Recent studies have shown the importance of assessing the functional biomarkers for predicting ageing-related diseases. Ageing-related disease influences the BA of a person. Several statistical approaches have been observed in constructing the BA model, namely, the MLR, the PCA and the KDM (Levine, 2013). Each method owns its deficiency in the measurement of BA. Therefore, the indexing method is proposed to address issues, especially with redundant biomarkers (through manual examination of redundant biomarkers and selection of the relevant biomarker by experience), over or underestimated BA for a particular age group (by concentration to a particular disease group), and complicated calculations (through a tractable computation for each biomarker).

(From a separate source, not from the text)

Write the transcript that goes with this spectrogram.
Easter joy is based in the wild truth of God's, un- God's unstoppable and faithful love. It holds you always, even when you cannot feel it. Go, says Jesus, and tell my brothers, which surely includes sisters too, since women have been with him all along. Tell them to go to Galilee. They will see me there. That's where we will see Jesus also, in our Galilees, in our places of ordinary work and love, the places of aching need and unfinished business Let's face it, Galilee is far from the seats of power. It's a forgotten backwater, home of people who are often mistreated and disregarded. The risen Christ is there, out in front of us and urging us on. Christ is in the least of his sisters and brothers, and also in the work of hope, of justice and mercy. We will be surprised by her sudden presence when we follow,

The estimation of BA using the indexing method proposed in this study facilitates a tractable form for each health biomarker. The initially calculated BA index represents the illness severity level for the CKD patients which contributes to proportionate gain in the BA. The level of severity is categorized into high risk, normal risk and at risk so that each patient may be assessed individually. Ten biomarkers were examined to see their appropriateness for inclusion in the BA estimation.

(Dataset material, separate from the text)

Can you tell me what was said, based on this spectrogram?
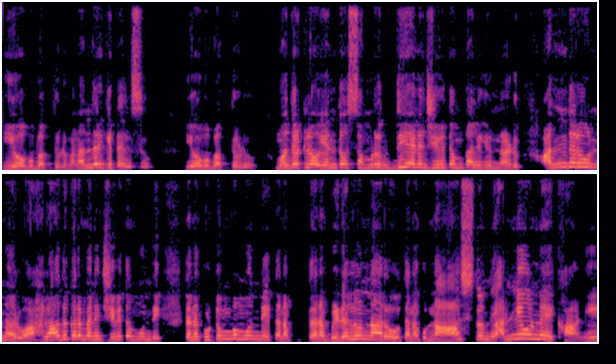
యోగు భక్తుడు. మనందరికీ తెలుసు యోగు భక్తుడు. మొదట్లో ఎంతో సమృద్ధి అయిన జీవితం కలిగి ఉన్నాడు. అందరూ ఉన్నారు. ఆహ్లాదకరమైన జీవితం ఉంది. తన కుటుంబం ఉంది. తన తన బిడ్డలు ఉన్నారు. తనకున్న ఆస్తి ఉంది. అన్ని ఉన్నాయి కానీ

The results of this study show that patients with CKD between stage 2 to stage 5 experience gain in BA between 3 to 9 years. This finding may serve the medical practitioners a precaution for treatment in addition to current measurement facilities as it provides a comprehensive reading of the manifold biomarkers. The result is further validated with trained data and visual observations. Notwithstanding, increasing the sample size for the study and inclusion of diverse population may enhance the reliability of the end result.
Besides its practicality in the medical field, BA can be potentially useful in many areas, including the insurance industry where age and health play a central role in the premium calculation. Mortality projection based on the BA can be an exciting exploration of human lifetime behaviour that incorporates health biomarkers. In addition, an interesting future work is to develop methods which enables a fair comparison between the various biological age approaches.